circumstances of classrooms in developing country contexts have, at different times, developed and advocated autonomy-oriented practices as a way to overcome practical difficulties, even though they were not, in most cases, actually inspired by learner autonomy theory. Thus, they were engaged in pedagogies of autonomy though not for autonomy, according to the distinction made by Kuchah and Smith (2011).
It is probable that there are many other such cases, yet to be described and identified, whose documentation would be of great use within the kind of context-sensitive ‘enhancement approach’ to teacher development described in Kuchah (2013), advocated by the Teaching English in Large Classes research and development network (bit.ly/TELCnet-home) and promoted in the current University of Warwick ‘Teacher-research for difficult
circumstances’ impact initiative (warwick.ac.uk/trdc). Along with Kuchah (ibid.), Smith, Padwad and Bullock (forthcoming) provide examples of how stories of success can usefully be shared in a teacher development workshop situation, while Lamb and Wedell (2013) have highlighted the value of capturing and sharing the experiences of what they term ‘inspiring teachers’ in China and Indonesia.

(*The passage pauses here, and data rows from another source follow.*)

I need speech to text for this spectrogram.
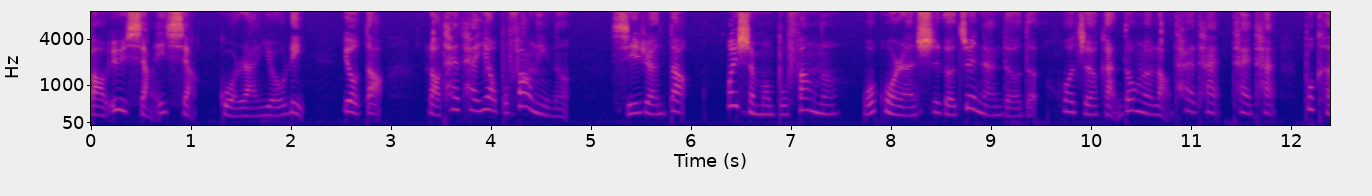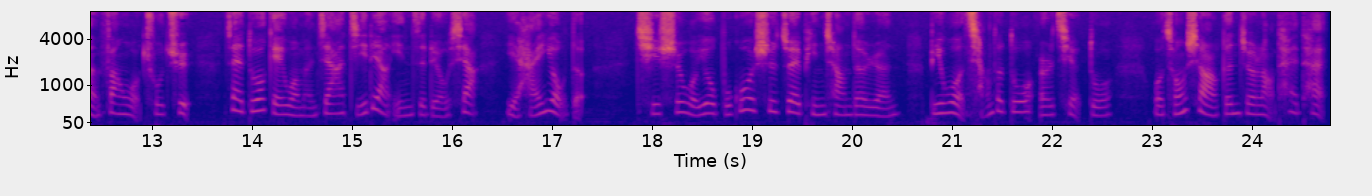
宝玉想一想，果然有理。又道：“老太太要不放你呢？”袭人道：“为什么不放呢？我果然是个最难得的，或者感动了老太太、太太，不肯放我出去，再多给我们家几两银子留下，也还有的。其实我又不过是最平常的人，比我强得多，而且多。我从小跟着老太太，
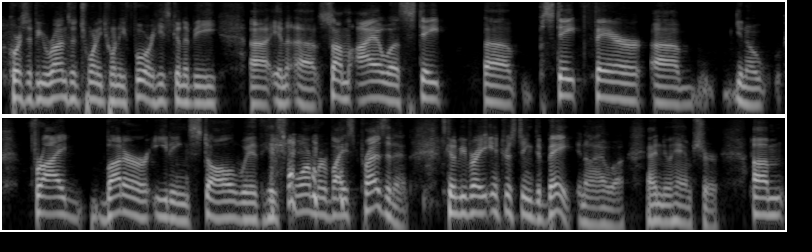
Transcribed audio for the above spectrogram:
Of course, if he runs in 2024, he's going to be uh, in uh, some Iowa state uh, state fair, um, you know, fried butter eating stall with his former vice president. It's going to be a very interesting debate in Iowa and New Hampshire. Um,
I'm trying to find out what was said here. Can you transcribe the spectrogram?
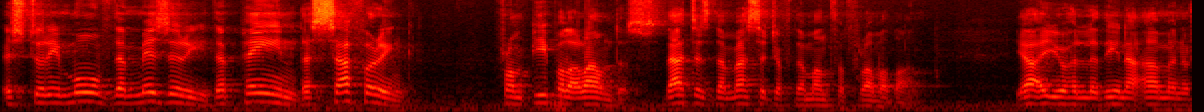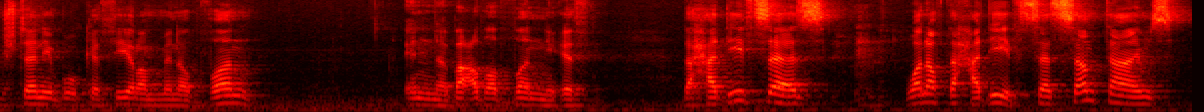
is to remove the misery, the pain, the suffering from people around us. That is the message of the month of Ramadan. يا أيها الذين آمنوا اجتنبوا كثيرا من الظن إن بعض الظن إثم. The hadith says, one of the hadith says sometimes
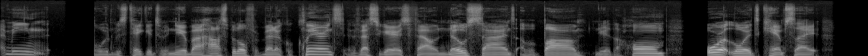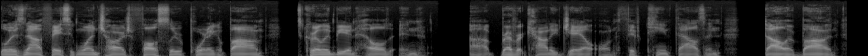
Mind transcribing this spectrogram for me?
I mean, Lloyd was taken to a nearby hospital for medical clearance. Investigators found no signs of a bomb near the home or at Lloyd's campsite. Lloyd is now facing one charge falsely reporting a bomb. He's currently being held in uh, Brevard County Jail on $15,000 bond.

Taken together, these concrete examples constitute a firm argument against the idea that autonomy-oriented pedagogy is inappropriate in developing country contexts or that it is necessarily an imposed western ideal—in fact, we have seen the argument reversed: a pedagogy of autonomy can be very appropriate indeed, precisely because it works with the ‘social

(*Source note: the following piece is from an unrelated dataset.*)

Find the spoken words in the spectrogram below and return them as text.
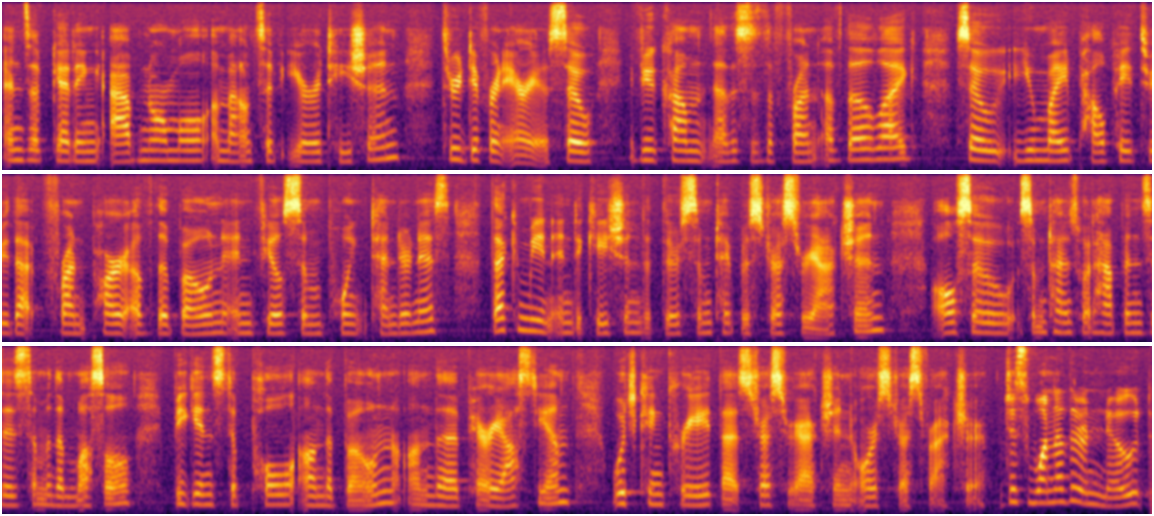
ends up getting abnormal amounts of irritation through different areas. So if you come, now this is the front of the leg, so you might palpate through front part of the bone and feel some point tenderness, that can be an indication that there's some type of stress reaction. Also, sometimes what happens is some of the muscle begins to pull on the bone, on the periosteum, which can create that stress reaction or stress fracture. Just one other note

autonomy’ (Holliday, 2003) that learners bring to the classroom. Thus, a pedagogy of autonomy can be viewed as a kind of ‘becoming-appropriate methodology’ par excellence, as Smith (2003) has previously argued.
To be quite clear, we are not advocating any specific form of pedagogy. Subscribing to the contextualist paradigm of educational
reform (Elliott, 2014), which emphasizes the cultural situatedness of all educational practices, we are well aware of the difficulty in transferring teaching approaches from one context to another, and indeed of the long history of failure in the export from the west of ‘learner-centred’ educational approaches (Schweisfurth, 2011). Rather, we are suggesting that autonomy—as the ability to take control of one’s own learning—is an essential characteristic of all successful learners and can be found everywhere if we know how to look. A previous volume (Palfreyman & Smith, 2003) showed how learner autonomy can and does take varied forms in different national, institutional or sociocultural settings, and can be cultivated in diverse institutions and classrooms. As Holliday (2003, 2005) points out, however, it is often missed by educators, especially those looking with western eyes, because it may not be displayed in forms that they recognize (e.g. assertive expression of personal ideas), or in the educational contexts that they expect (e.g. classrooms), nor articulated in the same terms by teachers. Sometimes it can be seen outside the classroom as countering what goes on in the classroom (as in the preceding section), but it can also be tapped into within the classroom by certain educators, as we have illustrated in the present section.
Research Priority 2
There is a need for more research into and sharing of success stories of teaching in low-resource classrooms, to assist in building appropriate metho
dology from the bottom upwards. Cases of successful teaching should be viewed and analysed on their own terms, but can also provide fertile ground for understanding how ‘social a
utonomy’ can be engaged in particular contexts.